» WORK ORDER: Using the entries that follow, write out the line containing "Which words are", the line containing "I need speech to text for this spectrogram.", and every line between them, exactly and nothing else.

==========

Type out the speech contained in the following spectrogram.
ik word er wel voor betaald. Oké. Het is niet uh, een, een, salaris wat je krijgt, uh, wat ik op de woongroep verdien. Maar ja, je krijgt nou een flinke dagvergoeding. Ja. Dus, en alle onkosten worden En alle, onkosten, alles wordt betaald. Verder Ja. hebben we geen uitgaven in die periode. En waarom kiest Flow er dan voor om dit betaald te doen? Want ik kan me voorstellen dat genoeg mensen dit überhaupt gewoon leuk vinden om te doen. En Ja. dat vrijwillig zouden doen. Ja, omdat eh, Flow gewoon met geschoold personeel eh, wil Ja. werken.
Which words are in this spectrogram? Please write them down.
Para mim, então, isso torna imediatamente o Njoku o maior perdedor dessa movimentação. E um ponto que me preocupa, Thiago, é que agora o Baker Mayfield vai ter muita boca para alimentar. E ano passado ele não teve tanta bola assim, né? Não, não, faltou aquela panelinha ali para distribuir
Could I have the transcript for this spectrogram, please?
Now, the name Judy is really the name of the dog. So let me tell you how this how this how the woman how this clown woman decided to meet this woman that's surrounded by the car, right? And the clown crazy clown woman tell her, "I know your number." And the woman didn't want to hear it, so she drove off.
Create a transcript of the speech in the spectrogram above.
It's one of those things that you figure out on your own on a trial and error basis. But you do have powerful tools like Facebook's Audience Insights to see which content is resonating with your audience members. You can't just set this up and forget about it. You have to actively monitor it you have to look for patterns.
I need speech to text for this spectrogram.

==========

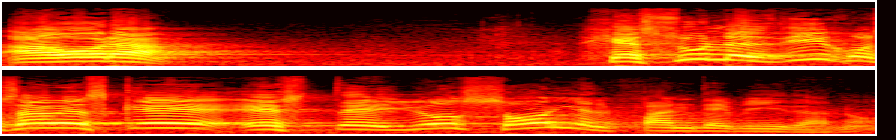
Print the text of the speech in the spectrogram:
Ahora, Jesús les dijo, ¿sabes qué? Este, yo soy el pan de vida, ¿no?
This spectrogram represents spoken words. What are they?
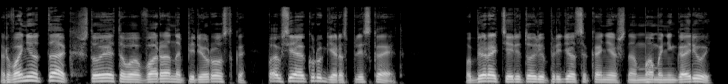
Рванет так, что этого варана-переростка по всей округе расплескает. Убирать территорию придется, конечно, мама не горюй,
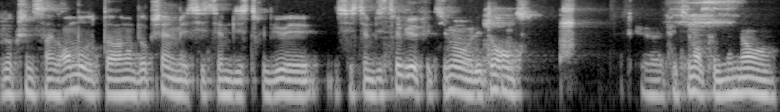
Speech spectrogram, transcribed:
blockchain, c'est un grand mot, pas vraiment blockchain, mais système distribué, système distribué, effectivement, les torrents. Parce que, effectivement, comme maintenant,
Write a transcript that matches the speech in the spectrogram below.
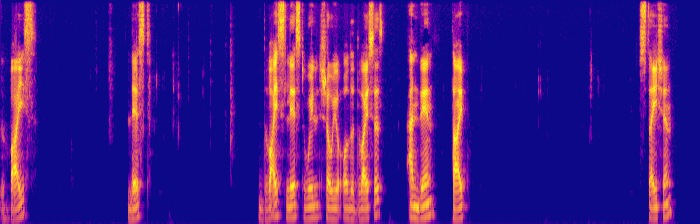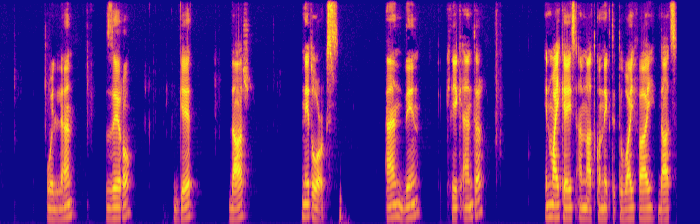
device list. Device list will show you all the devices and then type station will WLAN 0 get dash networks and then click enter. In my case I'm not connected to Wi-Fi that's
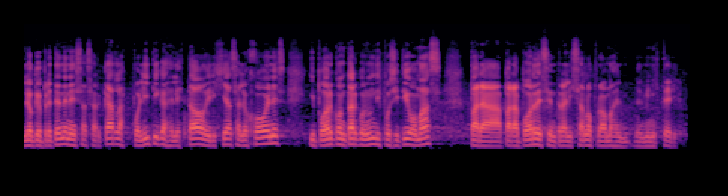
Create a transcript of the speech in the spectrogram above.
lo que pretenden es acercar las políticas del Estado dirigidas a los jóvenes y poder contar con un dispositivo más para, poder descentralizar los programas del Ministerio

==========

» OUTPUT BELOW:
Which words are in this spectrogram? Please write them down.
Para mim, então, isso torna imediatamente o Njoku o maior perdedor dessa movimentação. E um ponto que me preocupa, Thiago, é que agora o Baker Mayfield vai ter muita boca para alimentar. E ano passado ele não teve tanta bola assim, né? Não, não, faltou aquela panelinha ali para distribuir
Could I have the transcript for this spectrogram, please?
Now, the name Judy is really the name of the dog. So let me tell you how this how this how the woman how this clown woman decided to meet this woman that's surrounded by the car, right? And the clown crazy clown woman tell her, "I know your number." And the woman didn't want to hear it, so she drove off.
Create a transcript of the speech in the spectrogram above.
It's one of those things that you figure out on your own on a trial and error basis. But you do have powerful tools like Facebook's Audience Insights to see which content is resonating with your audience members. You can't just set this up and forget about it. You have to actively monitor it you have to look for patterns.
I need speech to text for this spectrogram.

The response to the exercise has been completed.